Yanna Muriel '05

Yanna MurielWe speak about having culture shock while traveling abroad, but I think that comes from not fully interacting with communities. As I walked into the local middle school and on the Bowdoin campus for the first time, I felt culture shocked. I found that in public schools here, children are limited in different ways than the children I was used to working with in Latin America or when I was a student in Puerto Rico, my home country. Looking back at this moment I realize that everything was anticipated in my mind, I automatically convinced myself that I was different from everyone in the U.S. I think this is a mentality that can be traced to the attitudes of the nationalists' ideology in Puerto Rico who try to find reasons to distinguish Puerto Rico from the mainland so we can resist the idea of becoming the fifty-first state of the U.S.

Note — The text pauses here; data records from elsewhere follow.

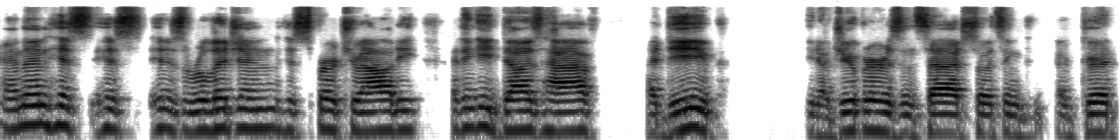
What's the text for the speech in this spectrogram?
and then his his his religion, his spirituality. I think he does have a deep, you know, Jupiter is in Sag, so it's in a good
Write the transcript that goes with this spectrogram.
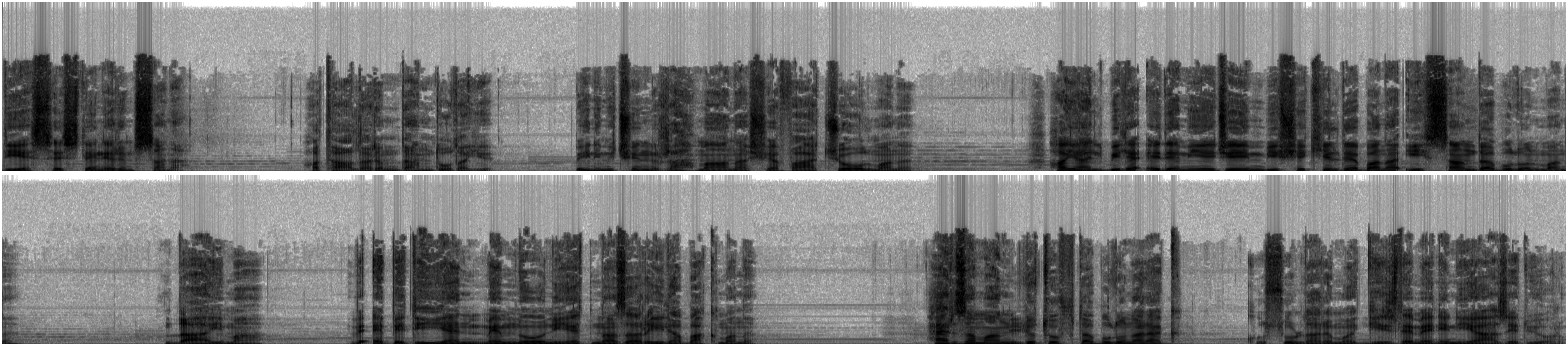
diye seslenirim sana. Hatalarımdan dolayı benim için Rahman'a şefaatçi olmanı, hayal bile edemeyeceğim bir şekilde bana ihsanda bulunmanı, daima ve ebediyen memnuniyet nazarıyla bakmanı, her zaman lütufta bulunarak kusurlarımı gizlemeni niyaz ediyorum.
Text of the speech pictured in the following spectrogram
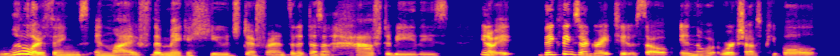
littler things in life that make a huge difference. And it doesn't have to be these, you know, it, big things are great too. So in the workshops, people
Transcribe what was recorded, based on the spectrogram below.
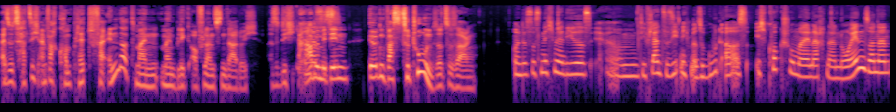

I learned to adjust my preconceived standpoints during the process of majoring in Latin American Studies and Spanish. But most of my self reflection and growth came from my minor in Education. I would like to continue to work in this field as I have before I came to Bowdoin, although I am better prepared now to understand how students are shaped by their formal schooling. I am closer to being a teacher because I have strong viewpoints on educational issues, such as standardized testing, tracking, social mobility, etc. I am also developing a teaching style and philosophy that I always try to improve. Something that became important for me to realize is learning that we all have something to add. Sometimes we hear praises given to Bowdoin for all that we have learned; this is true for me as well, except that I have also neglected some things by being here. I almost forgot how to speak to local farmers of my hometown, identify constellations and medicinal wild plants. I think it is important to help students value what they already know how to do, such as imagining, storytelling and inquiring. Furthermore creating a community where learners become teachers and teachers become learners is important for instilling respect, solidarity, and enduring understandings. Cultural shocks are no longer shocking once we learn to approach each other with the disposition of being equal.